''HEAVEN'S GATE,'' Michael Cimino's gigantic new western and his first film since the Oscar-winning ''The Deer Hunter,'' is apparently based on a historical incident that occured in Johnson County, Wyo. in 1890: with the tacit approval of the state government, the county's wealthy cattle barons banded together in a systematic attempt to murder more than 100 German, Bulgarian, Russian and Ukrainian settlers who were encroaching on their lands. If one can say nothing else on behalf of ''Heaven's Gate'' (and I certainly can't), it's probably the first western to celebrate the role played by central and eastern Europeans in the settlement of the American West.

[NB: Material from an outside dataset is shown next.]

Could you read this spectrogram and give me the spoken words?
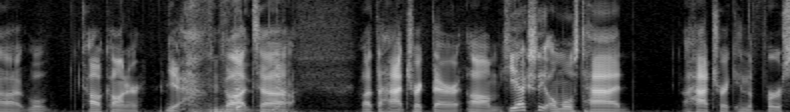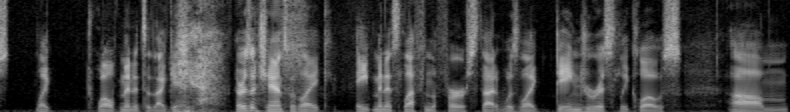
Uh, well, Kyle Connor Yeah. got uh, yeah. got the hat trick there. Um, he actually almost had a hat trick in the first like 12 minutes of that game. yeah. There was a chance with like eight minutes left in the first that was like dangerously close. Um,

Apart from being set in Wyoming and the fact that many of the characters have the names of key figures in the Johnson County War, the plot and the characters themselves have almost no relation to the actual historical people and events. While there were certainly small numbers of settlers arriving in northern Wyoming, there were not hordes of poor European immigrants streaming en masse, let alone killing rich men's cattle out of hunger.

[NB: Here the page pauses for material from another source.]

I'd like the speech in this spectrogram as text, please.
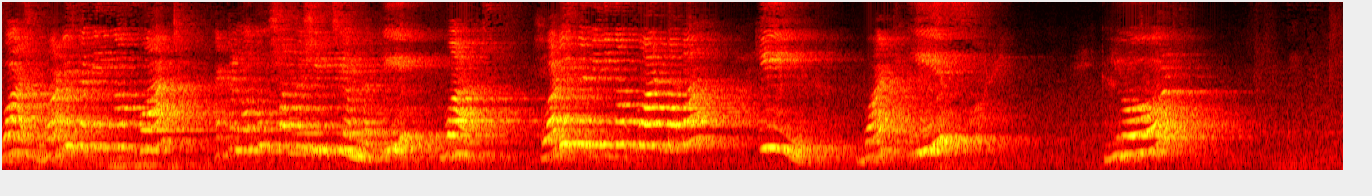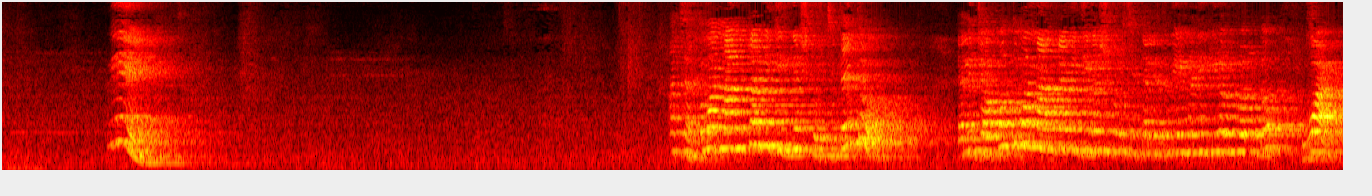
What what is the meaning of what একটা নতুন শব্দ শিখছি আমরা। কি? What what is the meaning of what বাবা? কি? হোয়াট ইজ ইওর নেম আচ্ছা তোমার নামটা আমি জিজ্ঞেস করছি, তাই তো তাহলে যখন তোমার নামটা আমি জিজ্ঞেস করছি তাহলে তুমি এখানে কি হবে বলো তো হোয়াট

With that conflict established, the movie slowly, slowly, slowly builds to the actual historical event known as the Johnson County War between mercenary killers and immigrants. And it must be said that this showdown actually feels more timely now — in this era of Occupy Wall Street and fierce battles over immigration — than it did at the very beginning of the Reagan era, when the film's gutbucket Marxism ran against the prevailing cultural mood.
Speaking of World War T, for recent photographs of Cimino and accompanying rumors, see here.